» **The data**:
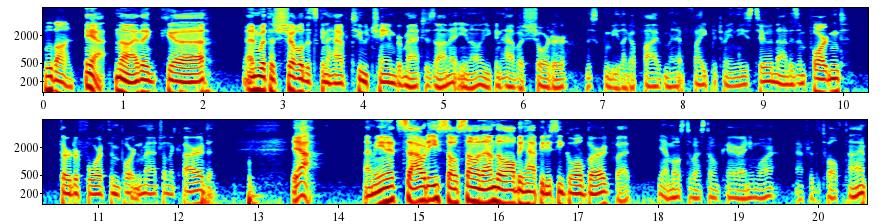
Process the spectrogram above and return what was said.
move on. Yeah, no, I think, uh, and with a show that's going to have two chamber matches on it, you know, you can have a shorter. This can be like a five minute fight between these two, not as important. Third or fourth important match on the card. Yeah, I mean it's Saudi, so some of them they'll all be happy to see Goldberg, but yeah, most of us don't care anymore after the twelfth time.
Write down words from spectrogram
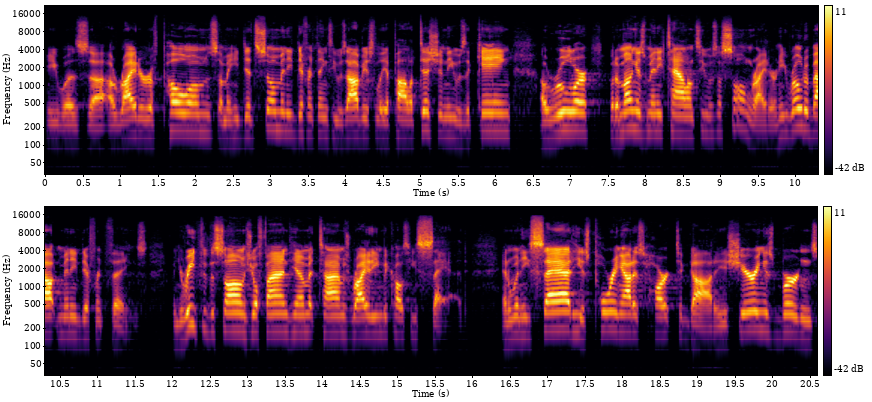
he was uh, a writer of poems. I mean, he did so many different things. He was obviously a politician, he was a king, a ruler, but among his many talents, he was a songwriter, and he wrote about many different things. When you read through the Psalms, you'll find him at times writing because he's sad. And when he's sad, he is pouring out his heart to God. He is sharing his burdens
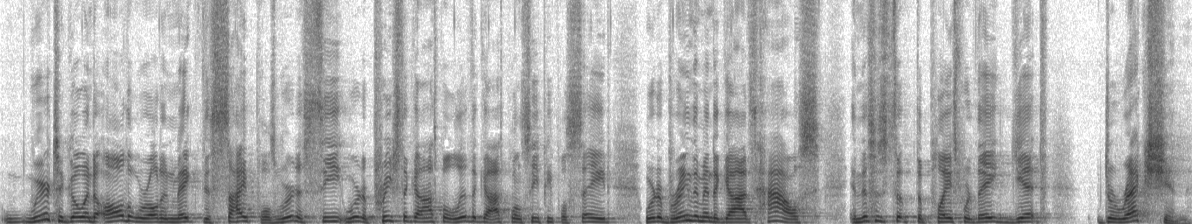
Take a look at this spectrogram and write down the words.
we're to go into all the world and make disciples. We're to see, we're to preach the gospel, live the gospel, and see people saved. We're to bring them into God's house. And this is the, the place where they get direction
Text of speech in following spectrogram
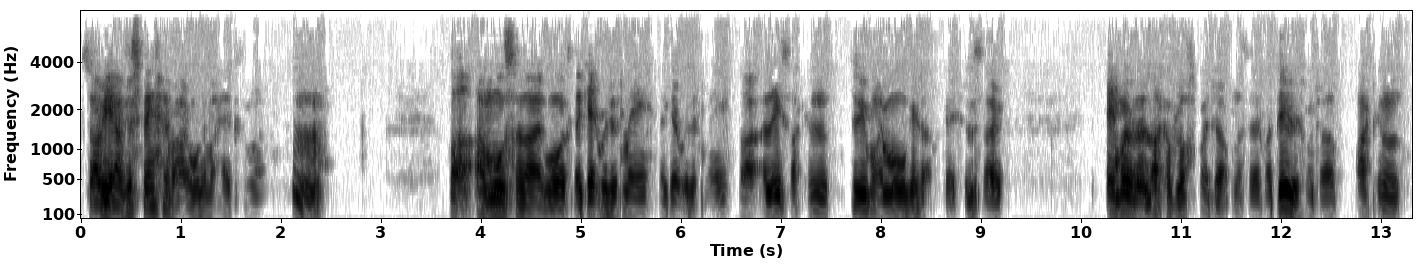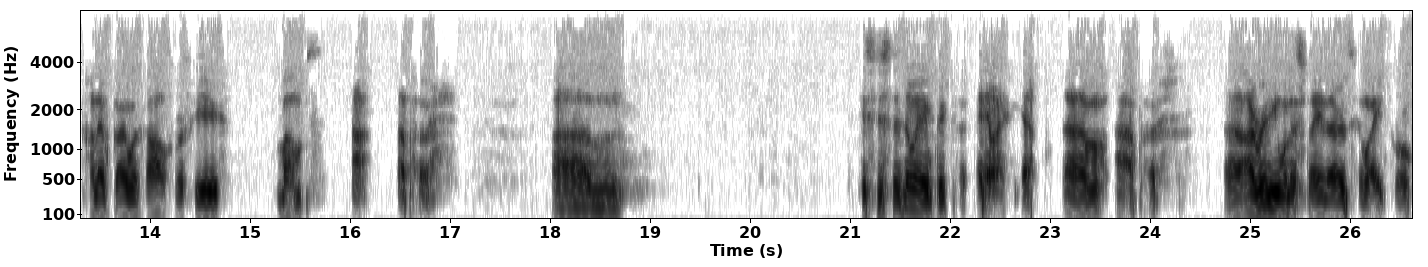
so yeah, I'm just thinking about it all in my head. I'm like, hmm. But I'm also like, well, if they get rid of me, they get rid of me. But at least I can do my mortgage application. So it won't look like I've lost my job. And I said, if I do lose my job, I can kind of go without for a few months at a push. Um, it's just annoying because, anyway, yeah, um, at push. Uh, I really want to stay there until April,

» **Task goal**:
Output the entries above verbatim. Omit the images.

» **Exercise response**:
Process the spectrogram above and return what was said.
move on. Yeah, no, I think, uh, and with a show that's going to have two chamber matches on it, you know, you can have a shorter. This can be like a five minute fight between these two, not as important. Third or fourth important match on the card. Yeah, I mean it's Saudi, so some of them they'll all be happy to see Goldberg, but yeah, most of us don't care anymore after the twelfth time.
Write down words from spectrogram
he was uh, a writer of poems. I mean, he did so many different things. He was obviously a politician, he was a king, a ruler, but among his many talents, he was a songwriter, and he wrote about many different things. When you read through the Psalms, you'll find him at times writing because he's sad. And when he's sad, he is pouring out his heart to God. He is sharing his burdens
Take a look at this spectrogram and write down the words.
we're to go into all the world and make disciples. We're to see, we're to preach the gospel, live the gospel, and see people saved. We're to bring them into God's house. And this is the, the place where they get direction
Text of speech in following spectrogram
so yeah, I'm just thinking about it all in my head. I'm like, hmm. But I'm also like, well, if they get rid of me, they get rid of me. But at least I can do my mortgage application. So it won't look like I've lost my job. And I said, if I do lose my job, I can kind of go without for a few months at a push. Um, it's just annoying because, anyway, yeah, um, at push. Uh, I really want to stay there until April,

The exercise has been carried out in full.